Letters to the Editor: Maybe Time for Analysis of City Intersections


Letters to the Editor: October 25 – 31, 2018


 Maybe Time for Analysis of City Intersections


I appreciated Council member Dave Snyder’s comments about boorish drivers. Many communities in the U.S., but especially in Europe, put pedestrians first when it comes to their local roads. A variety of methods are employed to slow traffic and to enhance pedestrian safety. Maybe it is time for Falls Church to do a city-wide analysis of its intersections for additional methods to do just that.

Many of the problem drivers are likely passing through our City but even some of our own residents may be guilty of aggressive driving occasionally including me. Unfortunately, due to the increasing traffic flow and busy schedules, structural approaches may be the only successful way to protect our residents.

Our Falls Church leaders should be congratulated for their past efforts. For example, by maintaining a 25 mph speed on Broad St., many drivers avoid Falls Church as their principle route. Delayed green lights at many busy intersections also allows pedestrians the right of first passage. But much more can be done; we need to search for all the possible structural solutions for our residents’ safety.
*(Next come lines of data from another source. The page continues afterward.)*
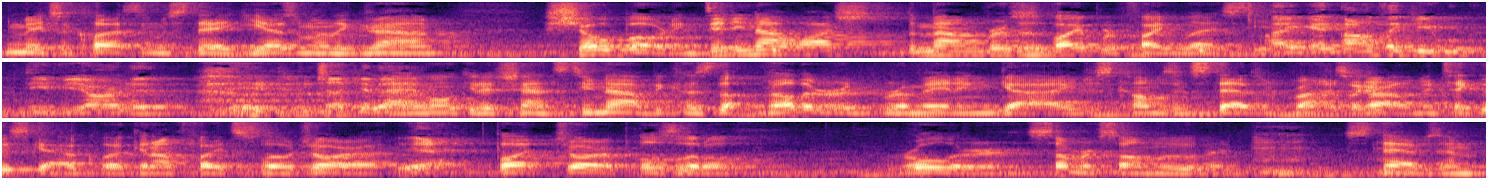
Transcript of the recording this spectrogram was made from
he makes a classic mistake. He has him on the ground. Showboating. Did he not watch the Mountain versus Viper fight last year? I, get, I don't think he DVR'd it. Check it out. I won't get a chance to now because the, the other remaining guy just comes and stabs him in front. He's like, all right, let me take this guy out quick and I'll fight slow Jorah. Yeah. But Jorah pulls a little roller somersault move and mm-hmm. stabs him.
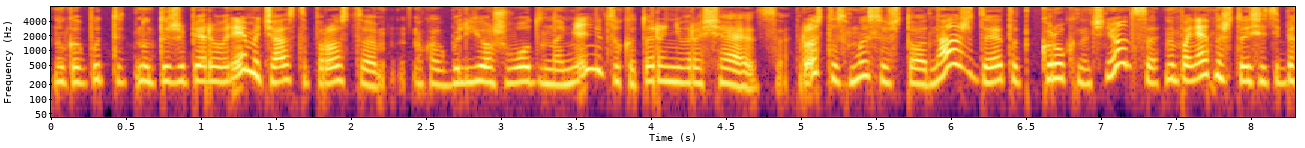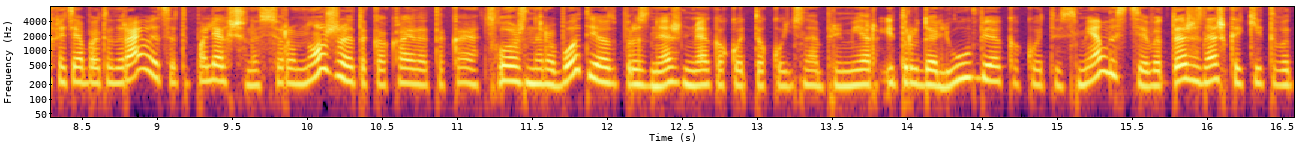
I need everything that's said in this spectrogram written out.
ну как будто, ну ты же первое время часто просто, ну как бы льешь воду на мельницу, которая не вращается. Просто смысл, что однажды этот круг начнется. Ну понятно, что если тебе хотя бы это нравится, это полегче, но все равно же это какая-то такая сложная работа. Я вот просто, знаешь, у меня какой-то такой, не знаю, пример и трудолюбия, какой-то смелости. Вот даже, знаешь, какие-то вот,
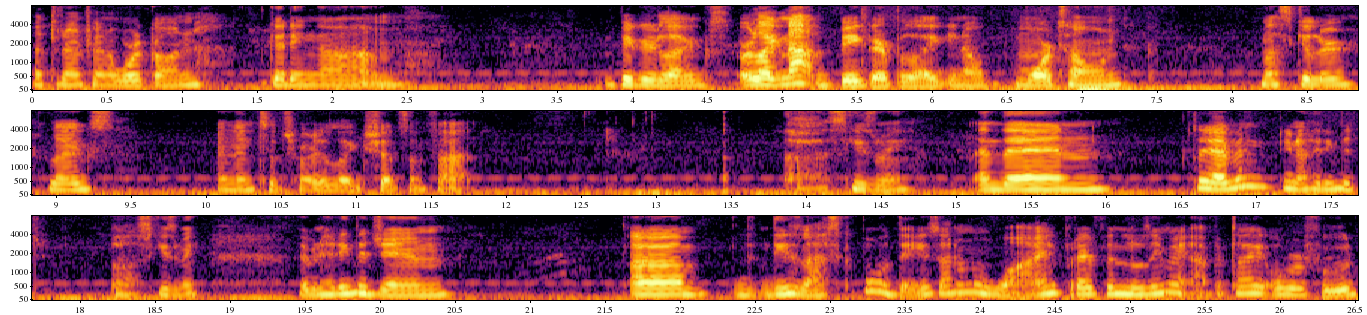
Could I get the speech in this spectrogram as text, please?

Jim Coyle

Falls Church


In America, We Are Innocent Until Proven Guilty


I have to respond to the Kavanaugh editorial. While I personally cannot know who is telling the truth regarding the allegations against new Justice, I do know that in our democratic republic one of the things that makes us who we are is the presumption of innocence.

None of the three witnesses cited by the accuser in this case supported Dr. Ford’s allegations. None.

To convict anyone without proving beyond a reasonable doubt would make us and our justice system more like the old fascist regimes of Germany and Italy.

In America, this is not who we are supposed to be. What the Democrats did was horrific.

David Phelps

Falls Church


Letters to the Editor may be submitted to letters@fcnp.com or via our online form here. Letters should be limited to 350 words and may be edited for content, clarity and length. To view the FCNP’s letter and submission policy, please click here.